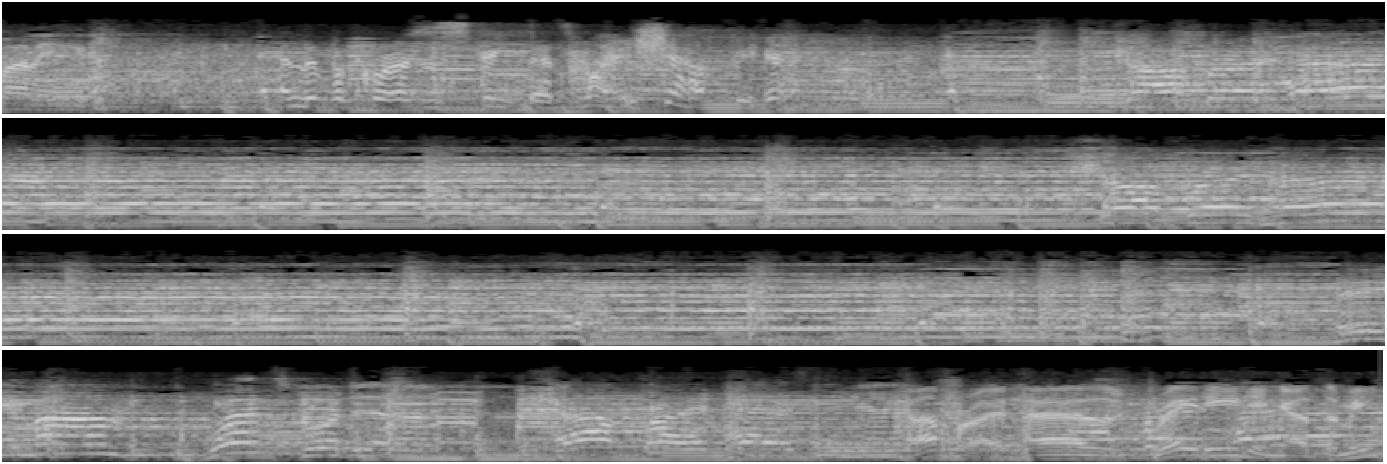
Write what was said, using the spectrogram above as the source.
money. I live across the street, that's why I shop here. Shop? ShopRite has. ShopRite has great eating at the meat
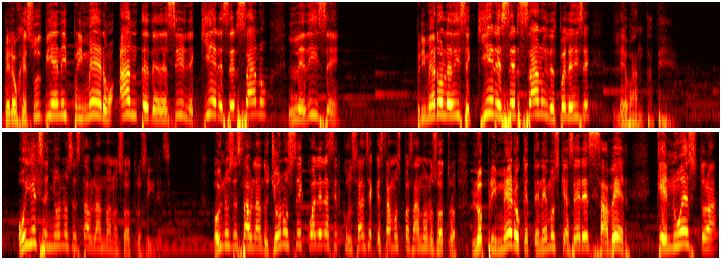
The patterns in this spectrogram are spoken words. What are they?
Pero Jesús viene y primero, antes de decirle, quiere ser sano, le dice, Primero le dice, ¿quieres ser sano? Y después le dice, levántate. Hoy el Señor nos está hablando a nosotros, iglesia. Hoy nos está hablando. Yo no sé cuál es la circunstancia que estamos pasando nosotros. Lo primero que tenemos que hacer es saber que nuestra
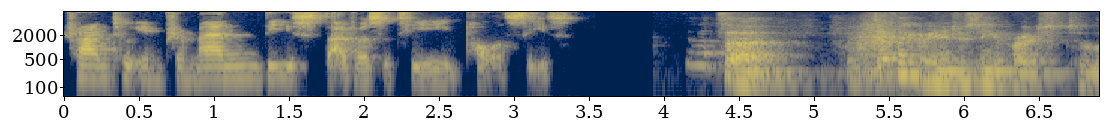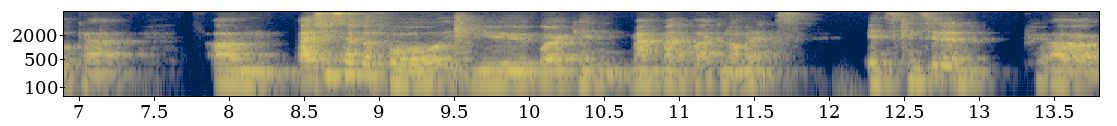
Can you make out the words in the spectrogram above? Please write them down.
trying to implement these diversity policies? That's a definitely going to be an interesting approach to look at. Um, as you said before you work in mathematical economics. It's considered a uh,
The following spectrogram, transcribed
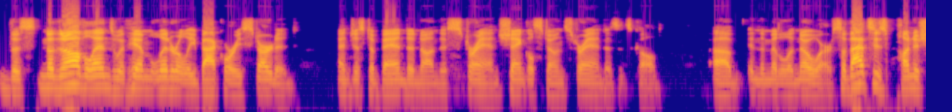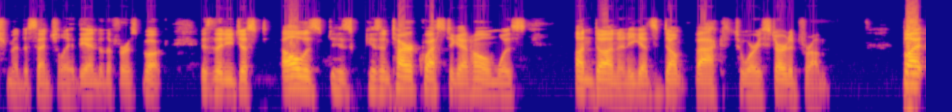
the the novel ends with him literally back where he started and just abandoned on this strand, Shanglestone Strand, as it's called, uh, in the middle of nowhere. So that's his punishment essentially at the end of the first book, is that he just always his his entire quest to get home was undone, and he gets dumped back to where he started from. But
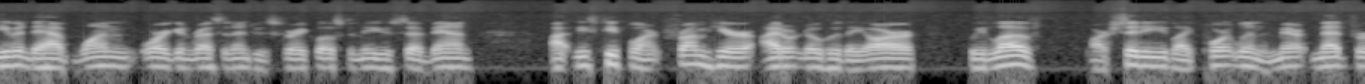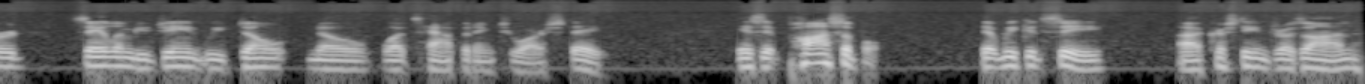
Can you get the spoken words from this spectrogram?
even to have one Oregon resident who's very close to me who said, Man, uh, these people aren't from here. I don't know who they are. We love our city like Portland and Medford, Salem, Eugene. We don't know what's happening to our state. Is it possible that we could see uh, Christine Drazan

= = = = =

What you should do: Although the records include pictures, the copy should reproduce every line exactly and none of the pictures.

Result of this exercise:
Write what was said, using the spectrogram above as the source.
money. I live across the street, that's why I shop here. Shop? ShopRite has. ShopRite has great eating at the meat
The patterns in this spectrogram are spoken words. What are they?
Pero Jesús viene y primero, antes de decirle, quiere ser sano, le dice, Primero le dice, ¿quieres ser sano? Y después le dice, levántate. Hoy el Señor nos está hablando a nosotros, iglesia. Hoy nos está hablando. Yo no sé cuál es la circunstancia que estamos pasando nosotros. Lo primero que tenemos que hacer es saber que nuestra
Can you make out the words in the spectrogram above? Please write them down.
trying to implement these diversity policies? That's a definitely going to be an interesting approach to look at. Um, as you said before you work in mathematical economics. It's considered a uh,
The following spectrogram, transcribed
the the novel ends with him literally back where he started and just abandoned on this strand, Shanglestone Strand, as it's called, uh, in the middle of nowhere. So that's his punishment essentially at the end of the first book, is that he just always his his entire quest to get home was undone, and he gets dumped back to where he started from. But
Can you get the spoken words from this spectrogram?
even to have one Oregon resident who's very close to me who said, Man, uh, these people aren't from here. I don't know who they are. We love our city like Portland and Medford, Salem, Eugene. We don't know what's happening to our state. Is it possible that we could see uh, Christine Drazan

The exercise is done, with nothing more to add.